**TASK REQUIREMENTS**
Set out the records below again exactly; skip the images.

[Dataset entries]
━━━━━━━━━━━━━━━━

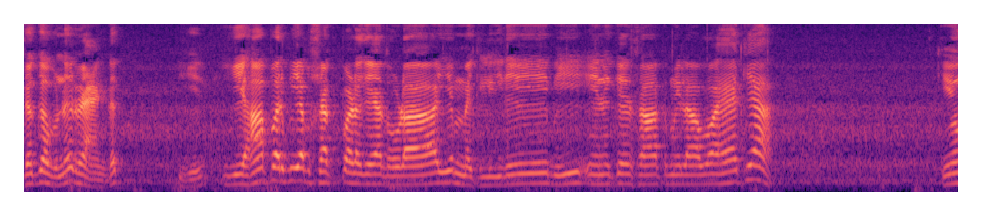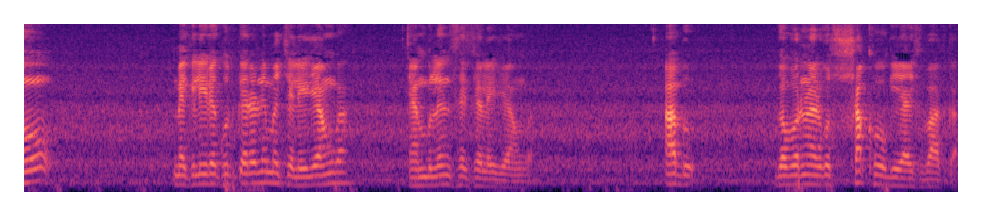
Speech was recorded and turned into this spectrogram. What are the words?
द गवर्नर रैंक ये, यहाँ पर भी अब शक पड़ गया थोड़ा, ये मकलीरे भी इनके साथ मिला हुआ है क्या? क्यों? मकलीरे खुद कह रहे, नहीं, मैं चले जाऊँगा एंबुलेंस से चले जाऊँगा। अब गवर्नर को शक हो गया इस बात का।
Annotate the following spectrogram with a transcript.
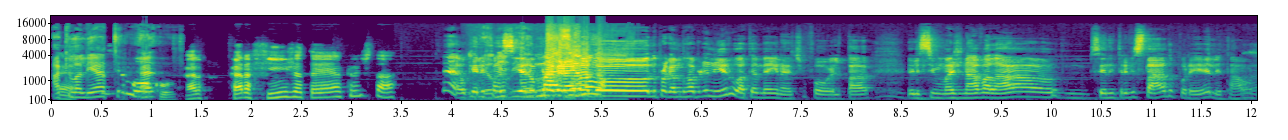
Aquilo ali é. Isso é louco. O, cara, o cara finge até acreditar. É, o que ele Eu- fazia eu- no programa, do, no programa do Robert De Niro lá também, né? Tipo, ele tá. Ele se imaginava lá sendo entrevistado por ele e tal. né?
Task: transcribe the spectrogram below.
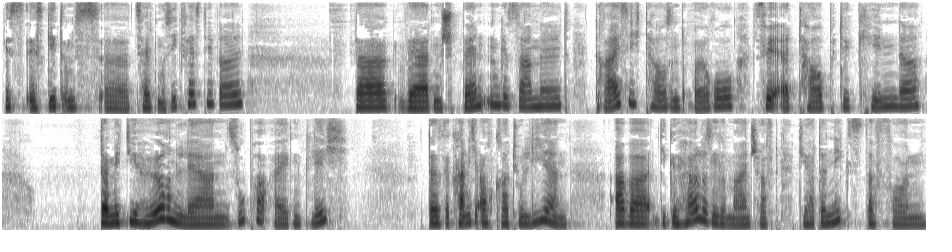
es, es geht ums äh, Zeltmusikfestival. Da werden Spenden gesammelt, 30.000 Euro für ertaubte Kinder, damit die hören lernen. Super eigentlich. Da, da kann ich auch gratulieren. Aber die Gehörlosengemeinschaft, die hat da nichts davon.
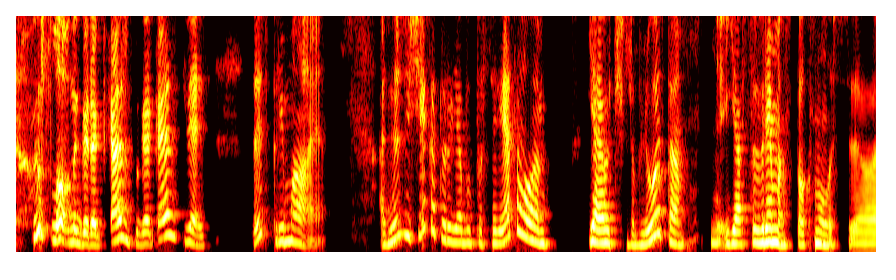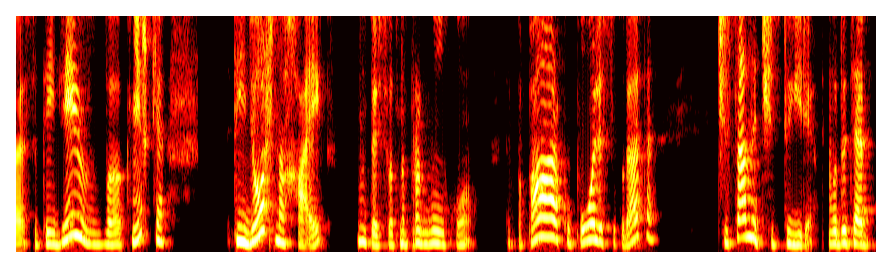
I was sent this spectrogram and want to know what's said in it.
условно говоря. Кажется, какая связь? Связь прямая. Одна из вещей, которые я бы посоветовала, я очень люблю это. Я в свое время столкнулась э, с этой идеей в книжке. Ты идешь на хайк, ну, то есть вот на прогулку по парку, по лесу, куда-то, часа на четыре. Вот у тебя,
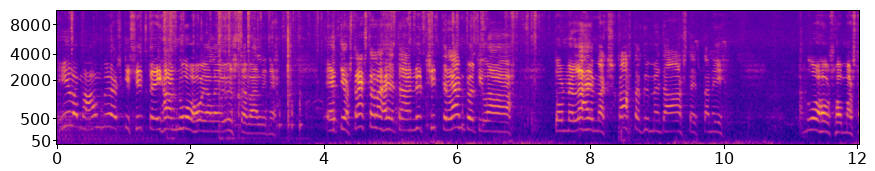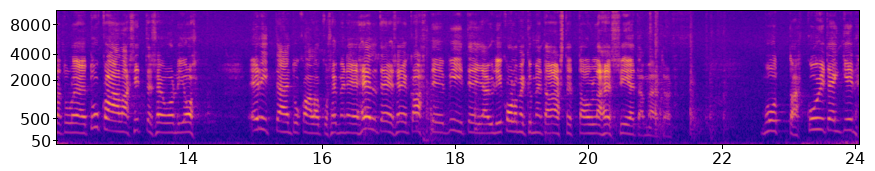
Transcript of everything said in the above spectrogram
Ilma on myöskin sitten ihan nuohojalle ystävällinen. Et jos tästä lähdetään nyt sitten lämpötilaa tonne lähemmäksi 20 astetta, niin nuohoushommasta tulee tukala. Sitten se on jo erittäin tukala, kun se menee helteeseen kahteen viiteen ja yli 30 astetta on lähes sietämätön. Mutta kuitenkin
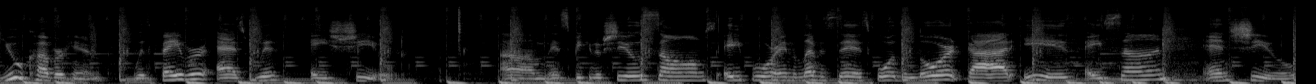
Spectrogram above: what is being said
you cover him with favor as with a shield. Um, and speaking of shields, Psalms 84 and 11 says, For the Lord God is a sun and shield.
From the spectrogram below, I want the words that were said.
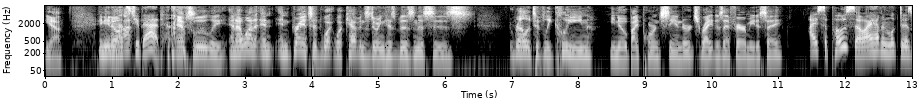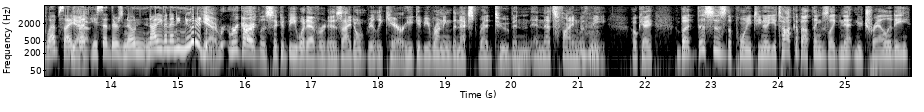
yeah, and you know, and that's I- too bad. absolutely. And I want to, and and granted, what what Kevin's doing, his business is relatively clean, you know, by porn standards, right? Is that fair of me to say? I suppose so. I haven't looked at his website, Yeah. but he said there's no not even any nudity. Yeah, r- regardless, it could be whatever it is. I don't really care. He could be running the next RedTube and and that's fine with mm-hmm. me. Okay? But this is the point. You know, you talk about things like net neutrality,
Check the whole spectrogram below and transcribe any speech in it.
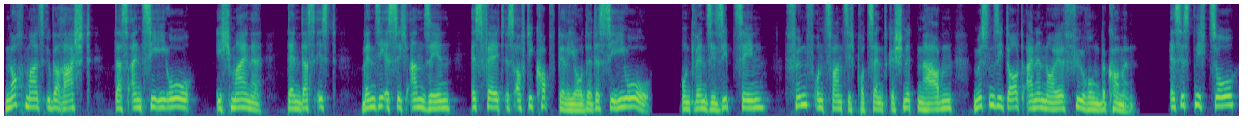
Nochmals überrascht, dass ein CEO, ich meine, denn das ist, wenn Sie es sich ansehen, es fällt es auf die Kopfperiode des CEO. Und wenn Sie 17, 25 Prozent geschnitten haben, müssen Sie dort eine neue Führung bekommen. Es ist nicht so,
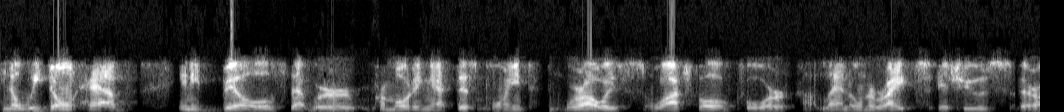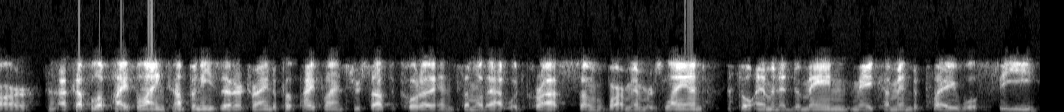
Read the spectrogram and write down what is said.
You know, we don't have any bills that we're promoting at this point. We're always watchful for uh, landowner rights issues. There are a couple of pipeline companies that are trying to put pipelines through South Dakota, and some of that would cross some of our members' land. So eminent domain may come into play. We'll see.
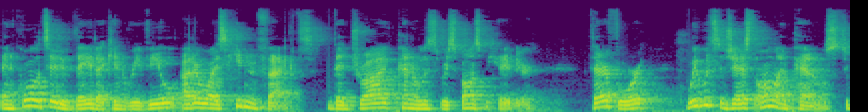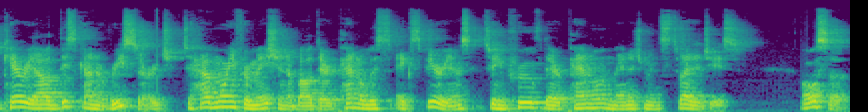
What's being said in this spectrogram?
and qualitative data can reveal otherwise hidden facts that drive panelists' response behavior. Therefore, we would suggest online panels to carry out this kind of research to have more information about their panelists' experience to improve their panel management strategies. Also,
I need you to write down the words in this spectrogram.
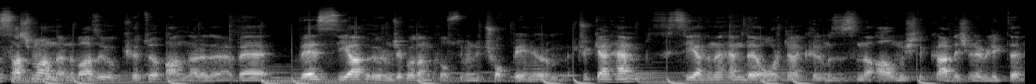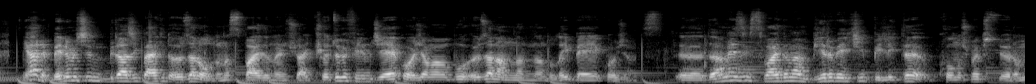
saçma anlarını, bazı kötü anlarını ve ve siyah örümcek olan kostümünü çok beğeniyorum. Küçükken hem siyahını hem de orijinal kırmızısını almıştık kardeşimle birlikte. Yani benim için birazcık belki de özel olduğunda Spider-Man 3 yani kötü bir film C'ye koyacağım ama bu özel anlamından dolayı B'ye koyacağım. Ee, The Amazing Spider-Man 1 ve 2'yi birlikte konuşmak istiyorum.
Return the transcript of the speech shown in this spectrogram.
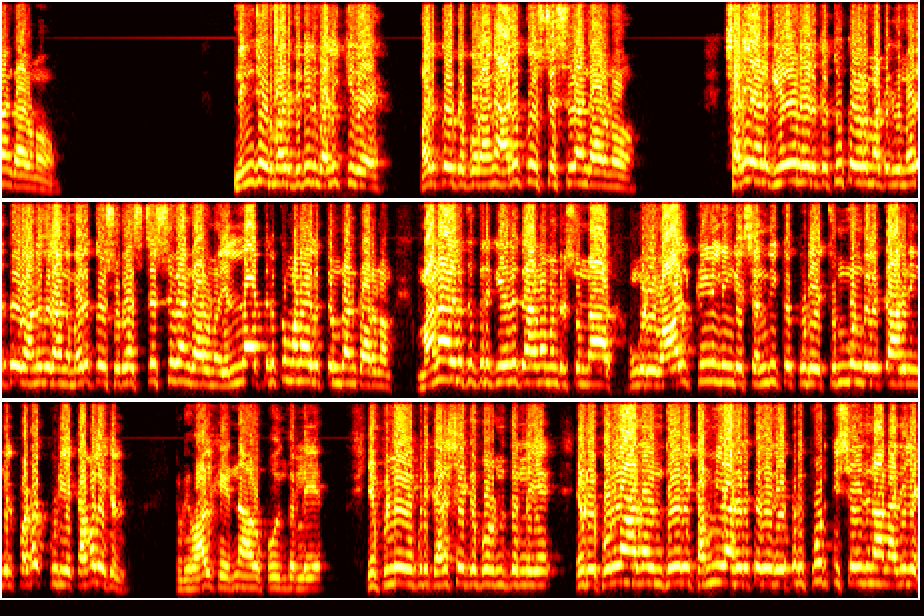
தான் காரணம். நெஞ்சு ஒரு மாதிரி திடீர்னு வலிக்குது. மருத்துவத்தை போறாங்க அதுக்கும் ஸ்ட்ரெஸ் தான் காரணம். சரியா எனக்கு இரவு நேரத்துக்கு தூக்கம் வர மாட்டேங்குது. மருத்துவர் அணுகுறாங்க. மருத்துவர் சொல்ற ஸ்ட்ரெஸ் தான் காரணம். எல்லாத்திற்கும் மன அழுத்தம் தான் காரணம். மன அழுத்தத்திற்கு எது காரணம் என்று சொன்னால் உங்களுடைய வாழ்க்கையில் நீங்கள் சந்திக்கக்கூடிய துன்பங்களுக்காக நீங்கள் படக்கூடிய கவலைகள். என்னுடைய வாழ்க்கை என்ன ஆக போகுதுன்னு தெரியலையே. என் பிள்ளையை எப்படி கரை சேர்க்க போறேன்னு தெரியலையே. என்னுடைய பொருளாதாரம் தேவை கம்மியாக இருக்கிறது. இதை எப்படி பூர்த்தி செய்து நான் அதிலே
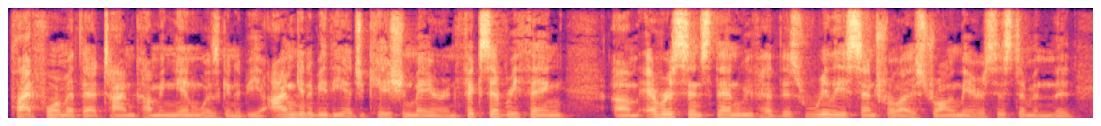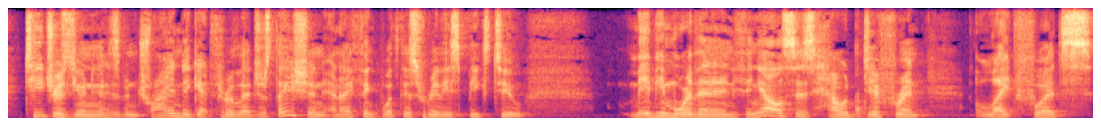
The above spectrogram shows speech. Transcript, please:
platform at that time coming in was going to be I'm going to be the education mayor and fix everything. Um, ever since then, we've had this really centralized, strong mayor system, and the teachers union has been trying to get through legislation. And I think what this really speaks to, maybe more than anything else, is how different Lightfoot's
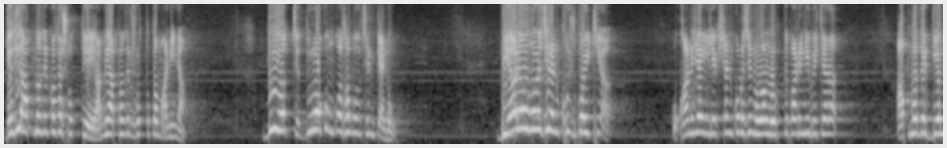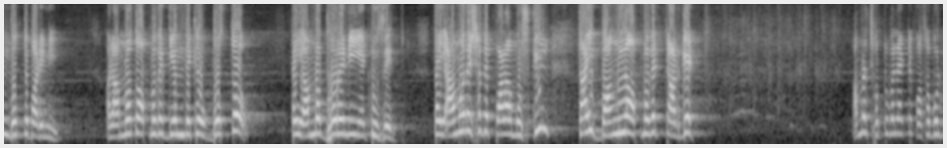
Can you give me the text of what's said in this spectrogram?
যদি আপনাদের কথা সত্যি হয়, আমি আপনাদের সত্যতা মানি না। দুই হচ্ছে, দুরকম কথা বলছেন কেন? বিহারেও বলেছিলেন খুশ খুশবৈঠিয়া ওখানে যা ইলেকশন করেছেন, ওরা লড়তে পারেনি বেচারা। আপনাদের গেম ধরতে পারেনি। আর আমরা তো আপনাদের গেম দেখে অভ্যস্ত। তাই আমরা ধরে নিই এ টু জেড তাই আমাদের সাথে পারা মুশকিল, তাই বাংলা আপনাদের টার্গেট আমরা ছোট্টবেলায় একটা কথা বলব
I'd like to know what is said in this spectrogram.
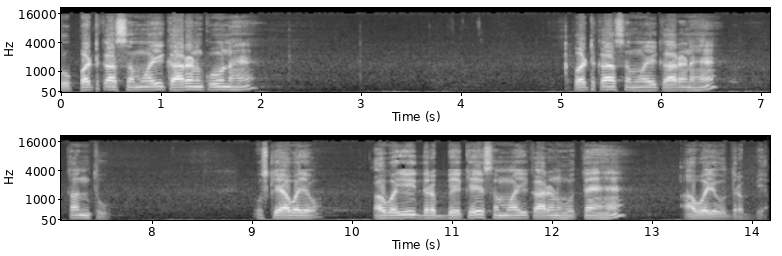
तो पट का समवायी कारण कौन है? पट का समवाय कारण है तंतु। उसके अवयव, अवयवी द्रव्य के समवायी कारण होते हैं अवयव द्रव्य।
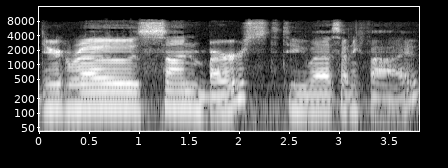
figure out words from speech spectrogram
Derrick Rose Sunburst to uh, 75.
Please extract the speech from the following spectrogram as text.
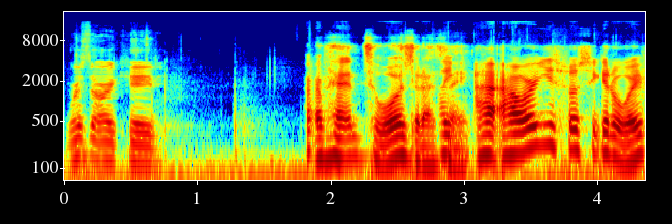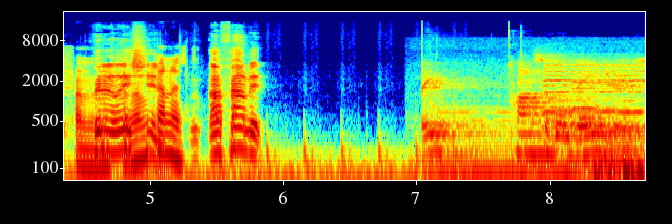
Where's the arcade? I'm heading towards it, I Like, think. how, how are you supposed to get away from him? 'Cause I'm Ventilation. kinda... I found it. Possible dangers.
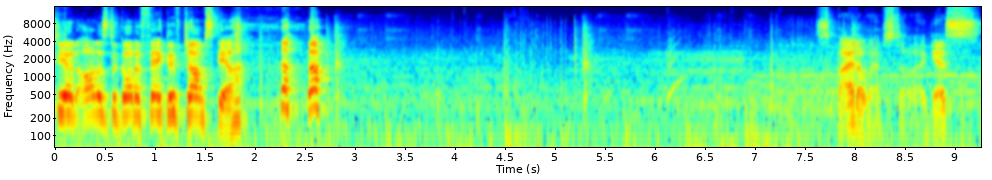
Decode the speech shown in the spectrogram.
Actually an honest to god effective jump scare. Spider webs though, I guess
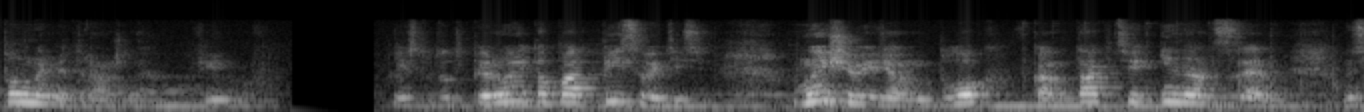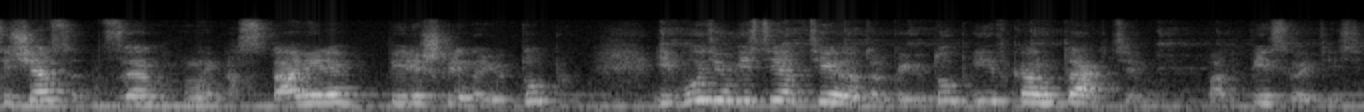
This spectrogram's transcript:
полнометражных фильмов. Если тут впервые, то подписывайтесь. Мы еще ведем блог ВКонтакте и на Дзен. Но сейчас Дзен мы оставили, перешли на YouTube и будем вести активно только YouTube и ВКонтакте. Подписывайтесь.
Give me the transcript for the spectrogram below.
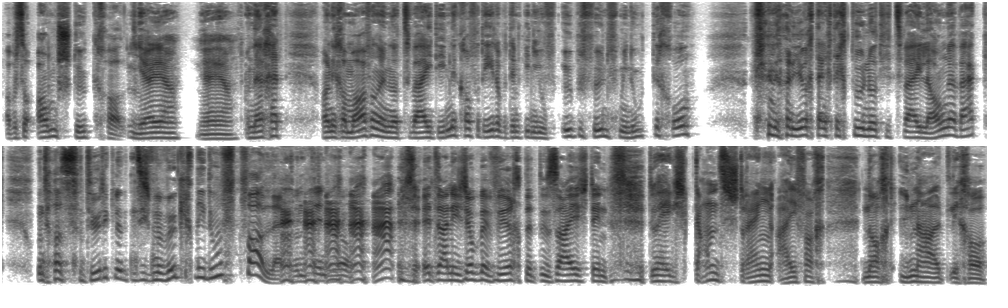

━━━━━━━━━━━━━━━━

**TASK SOLUTION**
Speech was recorded and turned into this spectrogram. What are the words?
द गवर्नर रैंक ये, यहाँ पर भी अब शक पड़ गया थोड़ा, ये मकलीरे भी इनके साथ मिला हुआ है क्या? क्यों? मकलीरे खुद कह रहे, नहीं, मैं चले जाऊँगा एंबुलेंस से चले जाऊँगा। अब गवर्नर को शक हो गया इस बात का।
Annotate the following spectrogram with a transcript.
Aquilo ali é. Isso é louco. O, cara, o cara finge até acreditar. É, o que ele Eu- fazia eu- no programa, do, no programa do Robert De Niro lá também, né? Tipo, ele tá. Ele se imaginava lá sendo entrevistado por ele e tal. né?
Task: transcribe the spectrogram below.
es, es geht ums äh, Zeltmusikfestival. Da werden Spenden gesammelt, 30.000 Euro für ertaubte Kinder, damit die hören lernen. Super eigentlich. Da, da kann ich auch gratulieren. Aber die Gehörlosengemeinschaft, die hat da nichts davon.
I was sent this spectrogram and want to know what's said in it.
условно говоря. Кажется, какая связь? Связь прямая. Одна из вещей, которые я бы посоветовала, я очень люблю это. Я в свое время столкнулась э, с этой идеей в книжке. Ты идешь на хайк, ну, то есть вот на прогулку по парку, по лесу, куда-то, часа на четыре. Вот у тебя,
Transcript of everything said in the above spectrogram
Ilma on myöskin sitten ihan nuohojalle ystävällinen. Et jos tästä lähdetään nyt sitten lämpötilaa tonne lähemmäksi 20 astetta, niin nuohoushommasta tulee tukala. Sitten se on jo erittäin tukala, kun se menee helteeseen kahteen viiteen ja yli 30 astetta on lähes sietämätön. Mutta kuitenkin
Spectrogram above: what is being said
you cover him with favor as with a shield. Um, and speaking of shields, Psalms 84 and 11 says, For the Lord God is a sun and shield.
From the spectrogram below, I want the words that were said.
yeah, and you know, and that's I- too bad. absolutely. And I want to, and and granted, what what Kevin's doing, his business is relatively clean, you know, by porn standards, right? Is that fair of me to say? I suppose so. I haven't looked at his website, Yeah. but he said there's no not even any nudity. Yeah, r- regardless, it could be whatever it is. I don't really care. He could be running the next RedTube and and that's fine with mm-hmm. me. Okay? But this is the point. You know, you talk about things like net neutrality,
Check the whole spectrogram below and transcribe any speech in it.
Nochmals überrascht, dass ein CEO, ich meine, denn das ist, wenn Sie es sich ansehen, es fällt es auf die Kopfperiode des CEO. Und wenn Sie 17, 25 Prozent geschnitten haben, müssen Sie dort eine neue Führung bekommen. Es ist nicht so,
Read the spectrogram and write down what is said.
You know, we don't have any bills that we're promoting at this point. We're always watchful for uh, landowner rights issues. There are a couple of pipeline companies that are trying to put pipelines through South Dakota, and some of that would cross some of our members' land. So eminent domain may come into play. We'll see.
What's being said in this spectrogram?
and qualitative data can reveal otherwise hidden facts that drive panelists' response behavior. Therefore, we would suggest online panels to carry out this kind of research to have more information about their panelists' experience to improve their panel management strategies. Also,
I need you to write down the words in this spectrogram.
saçma anlarını, bazı kötü anlarını ve ve siyah örümcek olan kostümünü çok beğeniyorum. Küçükken hem siyahını hem de orijinal kırmızısını almıştık kardeşimle birlikte. Yani benim için birazcık belki de özel olduğunda Spider-Man 3 yani kötü bir film C'ye koyacağım ama bu özel anlamından dolayı B'ye koyacağım. Ee, The Amazing Spider-Man 1 ve 2'yi birlikte konuşmak istiyorum.
Return the transcript of the speech shown in this spectrogram.
தான் காரணம். நெஞ்சு ஒரு மாதிரி திடீர்னு வலிக்குது. மருத்துவத்தை போறாங்க அதுக்கும் ஸ்ட்ரெஸ் தான் காரணம். சரியா எனக்கு இரவு நேரத்துக்கு தூக்கம் வர மாட்டேங்குது. மருத்துவர் அணுகுறாங்க. மருத்துவர் சொல்ற ஸ்ட்ரெஸ் தான் காரணம். எல்லாத்திற்கும் மன அழுத்தம் தான் காரணம். மன அழுத்தத்திற்கு எது காரணம் என்று சொன்னால் உங்களுடைய வாழ்க்கையில் நீங்கள் சந்திக்கக்கூடிய துன்பங்களுக்காக நீங்கள் படக்கூடிய கவலைகள். என்னுடைய வாழ்க்கை என்ன ஆக போகுதுன்னு தெரியலையே. என் பிள்ளையை எப்படி கரை சேர்க்க போறேன்னு தெரியலையே. என்னுடைய பொருளாதாரம் தேவை கம்மியாக இருக்கிறது. இதை எப்படி பூர்த்தி செய்து நான் அதிலே
The above spectrogram shows speech. Transcript, please:
platform at that time coming in was going to be I'm going to be the education mayor and fix everything. Um, ever since then, we've had this really centralized, strong mayor system, and the teachers union has been trying to get through legislation. And I think what this really speaks to, maybe more than anything else, is how different Lightfoot's
Can you give me the text of what's said in this spectrogram?
যদি আপনাদের কথা সত্যি হয়, আমি আপনাদের সত্যতা মানি না। দুই হচ্ছে, দুরকম কথা বলছেন কেন? বিহারেও বলেছিলেন খুশ খুশবৈঠিয়া ওখানে যা ইলেকশন করেছেন, ওরা লড়তে পারেনি বেচারা। আপনাদের গেম ধরতে পারেনি। আর আমরা তো আপনাদের গেম দেখে অভ্যস্ত। তাই আমরা ধরে নিই এ টু জেড তাই আমাদের সাথে পারা মুশকিল, তাই বাংলা আপনাদের টার্গেট আমরা ছোট্টবেলায় একটা কথা বলব
I'd like to know what is said in this spectrogram.
तो पट का समवायी कारण कौन है? पट का समवाय कारण है तंतु। उसके अवयव, अवयवी द्रव्य के समवायी कारण होते हैं अवयव द्रव्य।
figure out words from speech spectrogram
Derrick Rose Sunburst to uh, 75.
Please extract the speech from the following spectrogram as text.
Where's the arcade? I'm heading towards it, I Like, think. how, how are you supposed to get away from him? 'Cause I'm Ventilation. kinda... I found it. Possible dangers.
Decode the speech shown in the spectrogram.
Actually an honest to god effective jump scare. Spider webs though, I guess
This spectrogram's transcript:
полнометражных фильмов. Если тут впервые, то подписывайтесь. Мы еще ведем блог ВКонтакте и на Дзен. Но сейчас Дзен мы оставили, перешли на YouTube и будем вести активно только YouTube и ВКонтакте. Подписывайтесь.
Give me the transcript for the spectrogram below.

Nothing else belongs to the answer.